Kriech said Janis Smith was told by authorities that if nothing was found Wednesday, the search for her family could be curtailed or called off altogether.

But Mallory Eiles of the Idaho Bureau of Homeland Security said they don't intend to stop the search, although the amount of dedicated resources may change if participating agencies need to allocate them for other purposes.


View Johnson Creek Airstrip in a larger map

"The plan is not to stop until something changes significantly," Eiles said Wednesday evening, about an hour after the search was called off for the day at 5 p.m. with no new developments. "The plan is not to stop unless they find something or something prevents them from searching."

The Smith family spent the Thanksgiving holiday in Baker City, Ore., where Dale Smith's father lives, after which the flying group headed to Butte, Mont., where Daniel and Sheree Smith were to be dropped off.

Smith's last radio broadcast was Sunday afternoon, when he reported engine trouble on the flight. He asked controllers in Salt Lake City for coordinates to the Johnson Creek Airport, a grass-covered landing strip near the Frank Church-River of No Return Wilderness and no more than 100 miles east of Baker City.

But then the plane lost radar and cell tower contact.

On Tuesday, an aircraft searching the area picked up a weak emergency locator transmitter about a mile south of the Johnson Creek airstrip.

Feeley said while the signals didn't lead to an exact location of the plane, they narrowed the search that day to an area south of the airstrip where the plane was headed, near Yellow Pine, Idaho, which he called "highly inaccessible, rugged terrain."

But after the signal could not be detected Wednesday, the teams decided to widen their search "as that signal may be misleading due to the mountainous terrain and the unreliable nature of the signal."

Search efforts have been restricted by available daylight because the aircraft has to be grounded by sundown.

Kriech said Smith bought his airplane in 2005 and has been flying ever since.
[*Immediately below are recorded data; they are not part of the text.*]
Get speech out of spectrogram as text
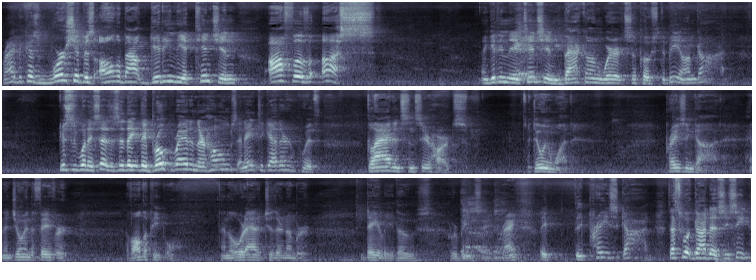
Right? Because worship is all about getting the attention off of us and getting the attention back on where it's supposed to be, on God. This is what it says. It said they, they broke bread in their homes and ate together with glad and sincere hearts Doing what? Praising God and enjoying the favor of all the people. And the Lord added to their number daily those who are being saved, right? They, they praise God. That's what God does. You see,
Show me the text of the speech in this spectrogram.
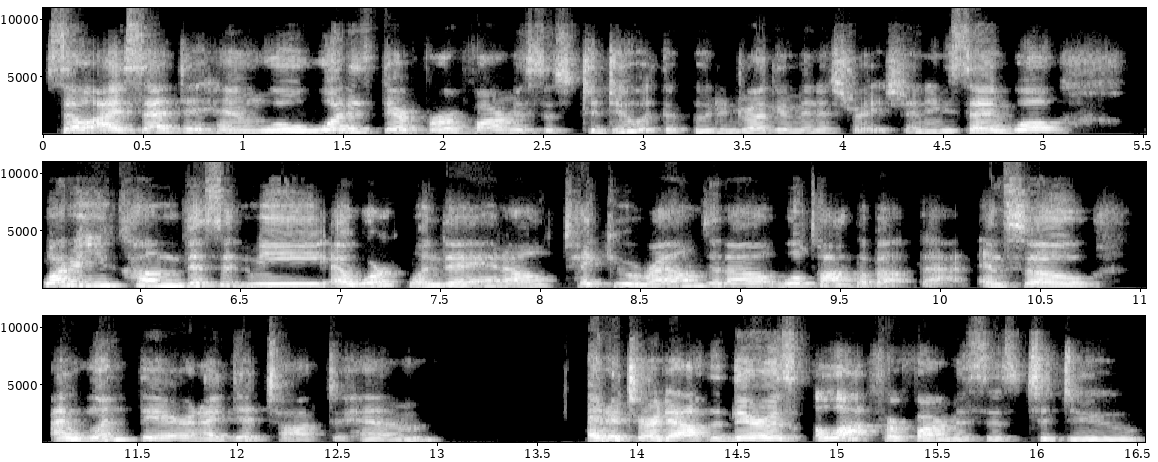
so i said to him well what is there for a pharmacist to do at the food and drug administration and he said well why don't you come visit me at work one day and I'll take you around and I'll we'll talk about that. And so I went there and I did talk to him and it turned out that there is a lot for pharmacists to do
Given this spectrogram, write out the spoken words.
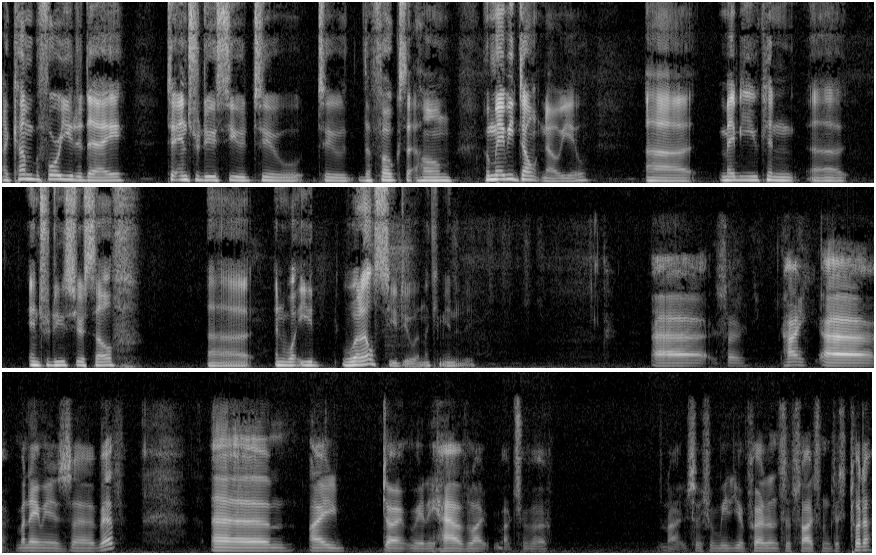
I come before you today to introduce you to to the folks at home who maybe don't know you. Uh, maybe you can uh, introduce yourself uh, and what you what else you do in the community. Uh, so, hi. Uh, my name is uh, Rev. Um, I don't really have like much of a like social media presence aside from just Twitter.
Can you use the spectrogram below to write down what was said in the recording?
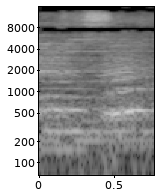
Far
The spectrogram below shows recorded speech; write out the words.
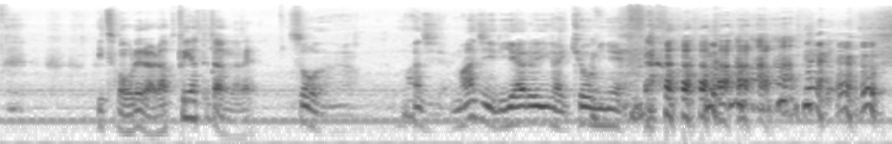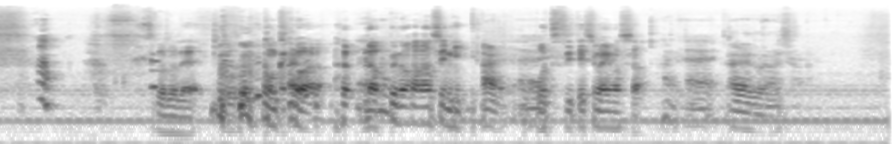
つも俺らラップやってたんだね。そうだね。マジで。マジリアル以外興味ねということで今回はラップの話にえはい。はい。落ち着いてしまいました。はい。ありがとうございました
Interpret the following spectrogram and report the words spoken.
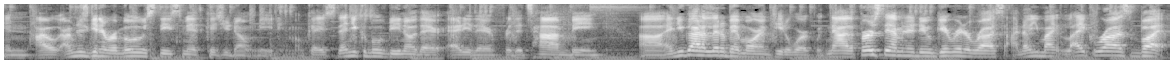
And I, am just gonna remove Steve Smith because you don't need him. Okay, so then you can move Dino there, Eddie there for the time being. Uh, and you got a little bit more MT to work with. Now, the first thing I'm going to do, get rid of Russ. I know you might like Russ, but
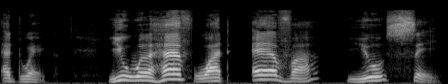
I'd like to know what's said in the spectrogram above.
at work. You will have whatever you say.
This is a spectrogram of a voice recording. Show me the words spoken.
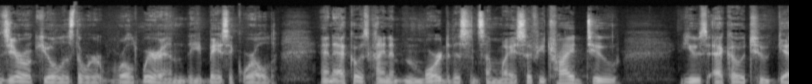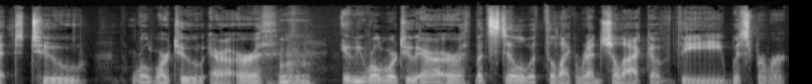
Zero Cule is the world we're in, the basic world, and Echo is kind of moored to this in some way. So if you tried to use Echo to get to World War II era Earth, it would be World War II era Earth, but still with the like red shellac of the Whisperwork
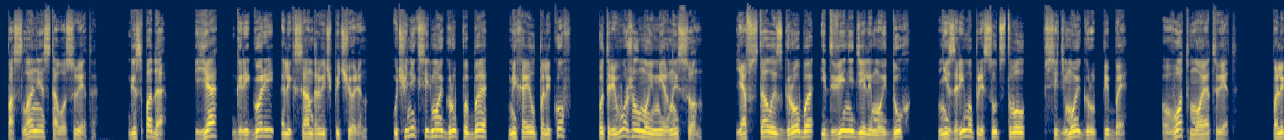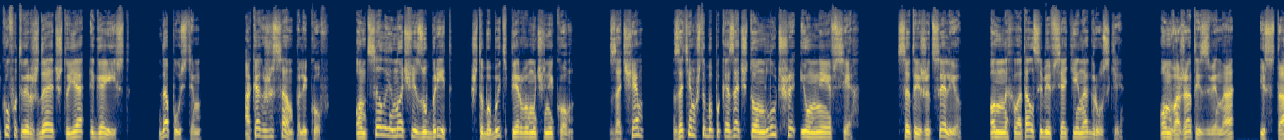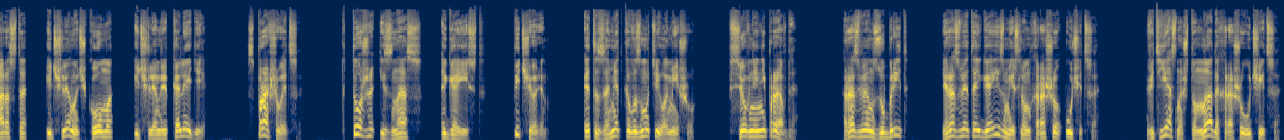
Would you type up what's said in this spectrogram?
Послание с того света. «Господа, я Григорий Александрович Печорин, ученик седьмой группы «Б» Михаил Поляков потревожил мой мирный сон. Я встал из гроба, и две недели мой дух незримо присутствовал в седьмой группе «Б». Вот мой ответ. Поляков утверждает, что я эгоист. Допустим. А как же сам Поляков? Он целые ночи зубрит, чтобы быть первым учеником. Зачем? Затем, чтобы показать, что он лучше и умнее всех. С этой же целью он нахватал себе всякие нагрузки. Он вожатый звена, и староста, и член учкома, и член редколлегии. Спрашивается, кто же из нас эгоист? Печорин. Эта заметка возмутила Мишу. Все в ней неправда. Разве он зубрит и разве это эгоизм, если он хорошо учится? Ведь ясно, что надо хорошо учиться.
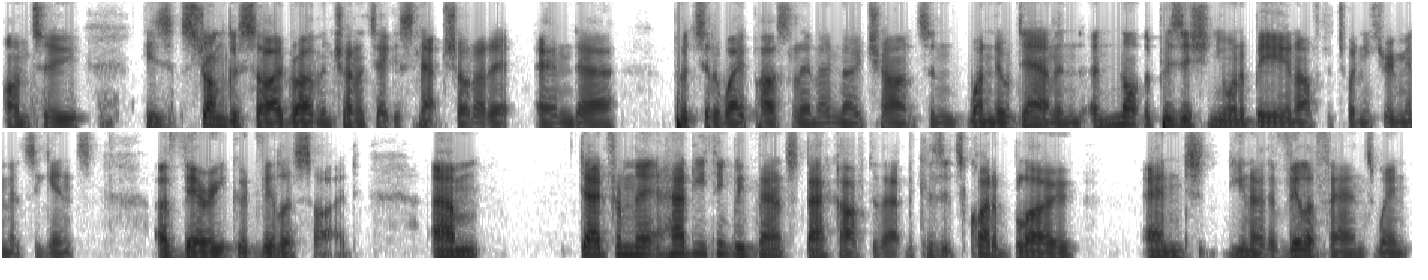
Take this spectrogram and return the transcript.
onto his stronger side rather than trying to take a snapshot at it and uh, puts it away past Leno, no chance, and 1 0 down. And, and not the position you want to be in after 23 minutes against a very good Villa side. Um, Dad, from there, how do you think we bounced back after that? Because it's quite a blow, and you know the Villa fans went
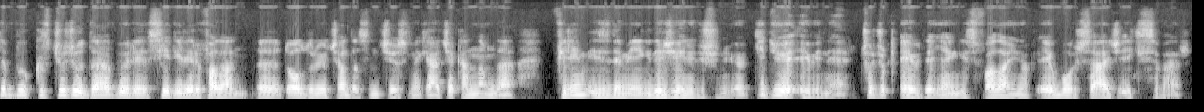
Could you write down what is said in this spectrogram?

Kriech said he has flown with Smith on occasion.

"He's a very safe pilot," Kriech said. "Very cautious."

Jonathan Norton's uncle Alan Dayton told the Salt Lake Tribune that his nephew and Amber Smith were planning a Jan. 4 wedding, Dayton said.

"The family is extremely worried," Dayton said. "There's a feeling of helplessness."

Contact Robert Salonga at rsalonga@mercurynews.com, Mark Gomez at mgomez@mercurynews.com, or Eric Kurhi at ekurhi@mercurynews.com.